My very favorite thing about sports is that you never know when a game is going to take over your night.
I'm not a Kobe Bryant fan.
I've admired his exquisite skill, especially as a one-on-one scorer, and his rage against the limits that bind normal men.
But there's something grotesque about Kobe as well — one of the remarkable basketball minds of any age so often applied to solo quests in a sport that's most beautiful when five pieces flow together.
Kobe could pass as brilliantly as he shot, but he always trusted himself most.
LeBron James has long been the greater player in part because he intuitively grasps the collective essence of the game.
Kobe's last chapter has been an especially ugly one. He's shot as frequently as ever this season, despite plummeting accuracy, seemingly detached from the crumbling of the Lakers empire around him.
So when I tuned into the NBA on Wednesday evening, I did so expecting to celebrate the Warriors' quest for a record 73rd win. Golden State has been the antithesis of Kobe in 2015-2016, a joyous crew led by a different kind of maestro.

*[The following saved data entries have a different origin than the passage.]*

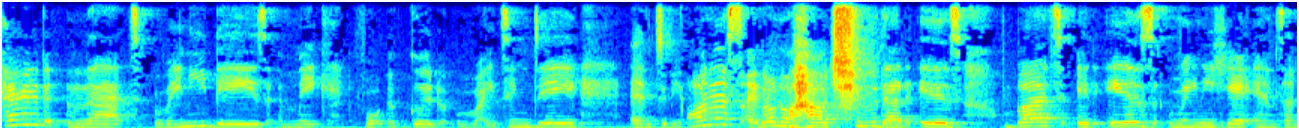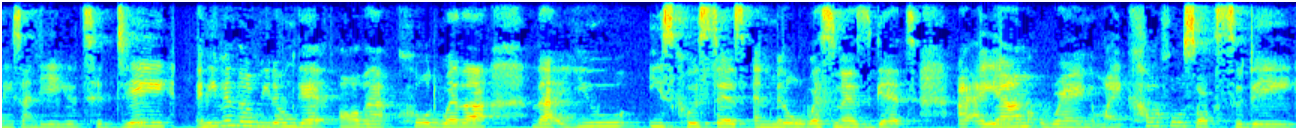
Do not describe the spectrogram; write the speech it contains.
heard that rainy days make for a good writing day. And to be honest, I don't know how true that is, but it is rainy here in sunny San Diego today. And even though we don't get all that cold weather that you East Coasters and Middle Westerners get, I, am wearing my colorful socks today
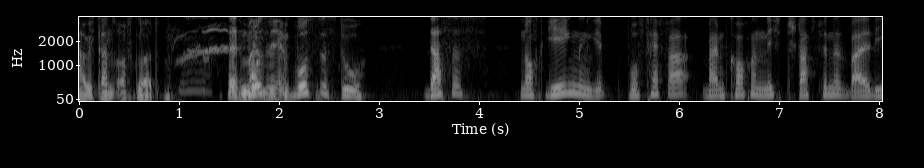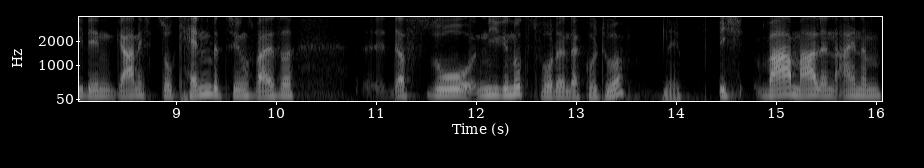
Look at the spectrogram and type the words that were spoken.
Habe ich ganz oft gehört. in meinem Wus Leben. wusstest du, dass es noch Gegenden gibt, wo Pfeffer beim Kochen nicht stattfindet, weil die den gar nicht so kennen, beziehungsweise äh, das so nie genutzt wurde in der Kultur? Nee. Ich war mal in einem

Steph Curry seems to feed off the love of his teammates, and he gives it back in kind. His Warriors whip the ball around with a kind of hive mind, never looking for one man so much as they're always looking for the open man.
Some have complained about Golden State attracting bandwagon fans. But we're not drawn to the wins. It's the beauty of the basketball.
Anyhow, the Warriors more than held up their end. The record victory over the Grizzlies was essentially sealed by halftime, and Curry scored 46 in just 30 minutes. He surpassed 400 made 3-pointers for the season. No other player has even exceeded 300. He has reimagined the game before our eyes, rendering the midrange attack Kobe mastered to relic status.
And yet … Kobe stole the night. He did it not by playing impeccable basketball but by willing himself to a closing argument that represented everything great and terrible about his career. He started off missing and even when he found a better rhythm, he insisted on firing heedlessly from 3-point range, where he's a dreadful shooter by any measure.
The Lakers trailed for much of the game and seemed on their way to a 66th loss, one that would be punctuated by an obligatory final ovation whenever Kobe subbed out a final time.
But the old mamba refused to leave the game and refused to stop shooting, and as the fourth quarter dawned, my goodness, the shots fell with greater frequency. As Kobe scored every point for the Lakers, the young Jazz gradually lost the thread of the game.
The great No. 24 got his 50 points and then his 60. Finally, in a gesture of supreme irony, he ended it with a long assist.
In the years to come, memories of Kobe's finale will flatten, and it will be spoken of as a purely brilliant performance — the basketball equivalent of Ted Williams slugging a home run in his final at bat.
But those of us who watched it should make sure to tell the tale in all its messy grandeur. Kobe scored the least pristine 60 points a basketball lover could fathom. He needed 50 shots to do it. He made just 6 of 21 3-pointers. (Up the coast in Oakland, Curry made 10 of 19.) For most of the night, he did not even consider flicking the ball to open teammates.
His performance was a testament to hubris as much as genius. And yet he remained fiercely true to who he was, for ill and ultimately, for good.